Drone Swarms to Be Launched by New Platform

Drone Swarms to Be Launched by New Platform

Photo illust. US Air Force
960611-F-4141A-001 The 71M Aerostat Test Balloon is prepared for lift off from the Aerostat Test Bed at McGregor Range, N. M. on June 11, 1996, during exercise Roving Sands Ô96. The AerostatÕs radar system, located under the belly of the balloon, is able to track aircraft and cruise missiles at a range of up to 150 nautical miles. Roving Sands Ô96 is the worldÕs largest joint, tactical air defense exercise involving service men and women from the U.S., Germany, the Netherlands and Canada. The exercise allows multinational forces to practice tactics, techniques and procedures improving their defense capabilities. DoD photo by Airman Benjamin Andera, U.S. Air Force.

This post is also available in: heעברית (Hebrew)

Balloons could integrate into drone missions.
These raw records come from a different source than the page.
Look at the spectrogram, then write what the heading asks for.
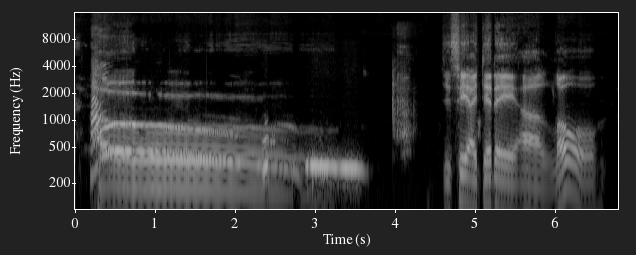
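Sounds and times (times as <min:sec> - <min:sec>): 
speech: 0:00.2 - 0:00.8, 0:04.6 - 0:06.7
person imitating a deep older wolf howl: 0:00.2 - 0:03.7.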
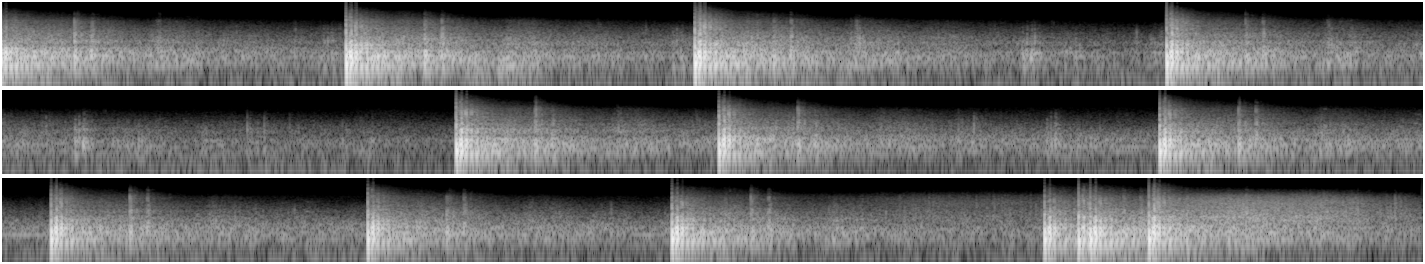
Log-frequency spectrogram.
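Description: New Year's Eve fireworks bursting close by, about a dozen sharp booms at irregular intervals, each followed by a crackling, echoing decay, with a quick double burst near the end and no voices.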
The U.S. Army is looking at developing a network of high-altitude balloons that would fly in the stratosphere and be able to launch swarms of unmanned aircraft, including those configured as loitering munitions or “suicide drones,” over enemy-controlled territory. 

These lighter-than-air vehicles could also be configured as sensor platforms to collect various kinds of intelligence or deploy other surveillance systems that would fall to the ground in order to monitor hostile movements, as well as act as communications relays, according to thedrive.com.

The balloons are part of a broader, layered Multi-Domain Sensing System (MDSS) concept that the Army is in the early stages of developing.

It was previously known that the Army was exploring using balloons floating in the stratosphere, which begins at altitudes ranging from 23,000 to 66,000 feet, depending on where you are on Earth, for intelligence, surveillance, and reconnaissance (ISR) and communications roles. As part of the larger MDSS network, they would fill something of a gap between traditional ground-based and aerial ISR and communications platforms and space-based systems.

The balloons are expected to provide some beyond-line-of-sight capability, whether it’s communications, extended distances, to be able to provide the ability to enable sensing of targets deep in the adversary’s areas, to be able to reinforce and complement existing sensing systems other than the aerial layer as well as the space layer.